Restaurateur Steve Borkenhagen called the proposed ballpark "the most critical thing that can happen to downtown development." And San Jose Silicon Valley Chamber of Commerce President Matt Mahood said "perhaps it's time for the locals to take action themselves in order to get the ball rolling."

Baseball's antitrust exemption arose in a 1922 U.S. Supreme Court decision, when the now-defunct Federal League claimed the National and American leagues had monopolized the professional game. The court ruled that baseball didn't violate interstate commerce laws because it is more a sport than a business. But other professional sports today don't enjoy such an exemption. Some analysts have suggested the antitrust exemption might not survive a new court challenge, and that MLB might seek a favorable settlement rather than risk losing the exemption altogether.

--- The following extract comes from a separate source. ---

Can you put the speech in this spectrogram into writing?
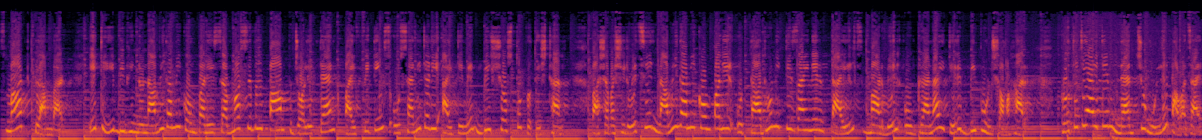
স্মার্ট প্লাম্বার এটি বিভিন্ন নামি দামি কোম্পানির সাবমার্সিবল পাম্প জলের ট্যাঙ্ক পাইপ ফিটিংস ও স্যানিটারি আইটেমের বিশ্বস্ত প্রতিষ্ঠান। পাশাপাশি রয়েছে নামি দামি কোম্পানির অত্যাধুনিক ডিজাইনের টাইলস মার্বেল ও গ্রানাইটের বিপুল সমাহার। প্রতিটি আইটেম ন্যায্য মূল্যে পাওয়া যায়।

When MLB blocked a proposed Giants move to St. Petersburg, Fla., in the early 1990s, the investors who tried to buy the team filed an antitrust suit. It ultimately settled and within a few years, MLB granted St. Petersburg an expansion team, the Rays. Could something similar happen in San Jose?

"It doesn't strike me as outlandish idea," said Andrew Zimbalist, a sports analyst at Smith College in Massachusetts. "It's something that could be tried that might push the envelope to encourage the Giants owners to sit down and make a deal. To have some kind of provocation might push it along."

Contact John Woolfolk at 408-975-9346. Follow him on Twitter at Twitter.com/johnwoolfolk1.

Timeline for the A's Move to San Jose
Some facts about baseball, antitrust and the Oakland A's proposed move to San Jose:
  • 1922 U.S. Supreme Court rules baseball is not a business subject to interstate commerce and antitrust laws.
  • 1972 U.S. Supreme Court affirms baseball antitrust exemption in outfielder Curt Flood's challenge to reserve clause giving team owners control over player contracts.
  • 1990s federal and state courts in Florida weighing challenges to blocked San Francisco Giants move limit baseball antitrust exemption to reserve clause. Soon after, MLB grants Tampa Bay expansion team. MLB approves Giants territorial rights to San Jose without A's objection as team seeks South Bay ballpark. Giants build new ballpark in San Francisco, keep territorial rights to Santa Clara County.
  • 2009 MLB Commissioner Bud Selig creates commission to study proposed Oakland A's move to San Jose.
  • 2013 Selig tells San Jose Mayor Chuck Reed litigation threat is not "productive"; businesses ponder independent lawsuit over stalled A's move.